Data provided:

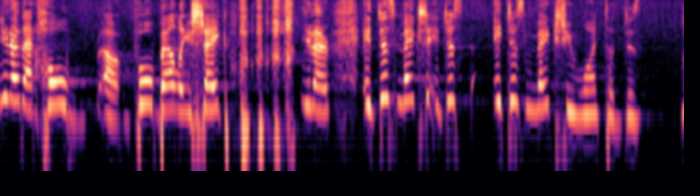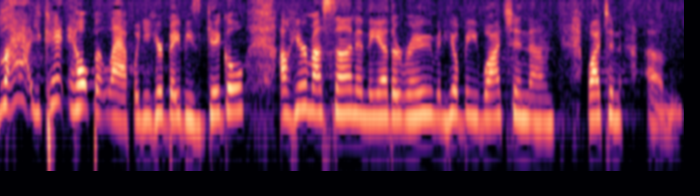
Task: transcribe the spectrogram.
you know, that whole uh, full belly shake. you know, it just makes you, it just, it just makes you want to just laugh. You can't help but laugh when you hear babies giggle. I'll hear my son in the other room, and he'll be watching. Um, watching. Um,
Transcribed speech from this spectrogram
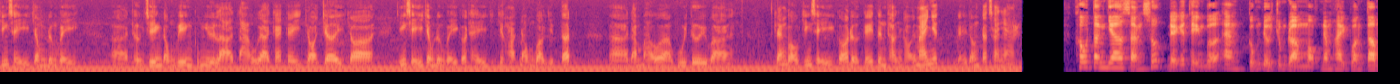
chiến sĩ trong đơn vị à, thường xuyên động viên cũng như là tạo ra các cái trò chơi cho chiến sĩ trong đơn vị có thể hoạt động vào dịp Tết đảm bảo vui tươi và cán bộ chiến sĩ có được cái tinh thần thoải mái nhất để đón Tết xa nhà. Khâu tăng gia sản xuất để cải thiện bữa ăn cũng được Trung đoàn 152 quan tâm.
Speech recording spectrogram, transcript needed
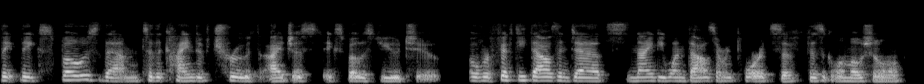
they, they exposed them to the kind of truth I just exposed you to. Over 50,000 deaths, 91,000 reports of physical, emotional,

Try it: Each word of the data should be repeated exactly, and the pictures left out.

Answer to this exercise:
Task: transcribe the spectrogram.
you know, that whole uh, full belly shake. you know, it just makes you, it just, it just makes you want to just laugh. You can't help but laugh when you hear babies giggle. I'll hear my son in the other room, and he'll be watching. Um, watching. Um,
Transcribed speech from this spectrogram
chiến sĩ trong đơn vị à, thường xuyên động viên cũng như là tạo ra các cái trò chơi cho chiến sĩ trong đơn vị có thể hoạt động vào dịp Tết đảm bảo vui tươi và cán bộ chiến sĩ có được cái tinh thần thoải mái nhất để đón Tết xa nhà. Khâu tăng gia sản xuất để cải thiện bữa ăn cũng được Trung đoàn 152 quan tâm.
Speech recording spectrogram, transcript needed
they, they exposed them to the kind of truth I just exposed you to. Over 50,000 deaths, 91,000 reports of physical, emotional,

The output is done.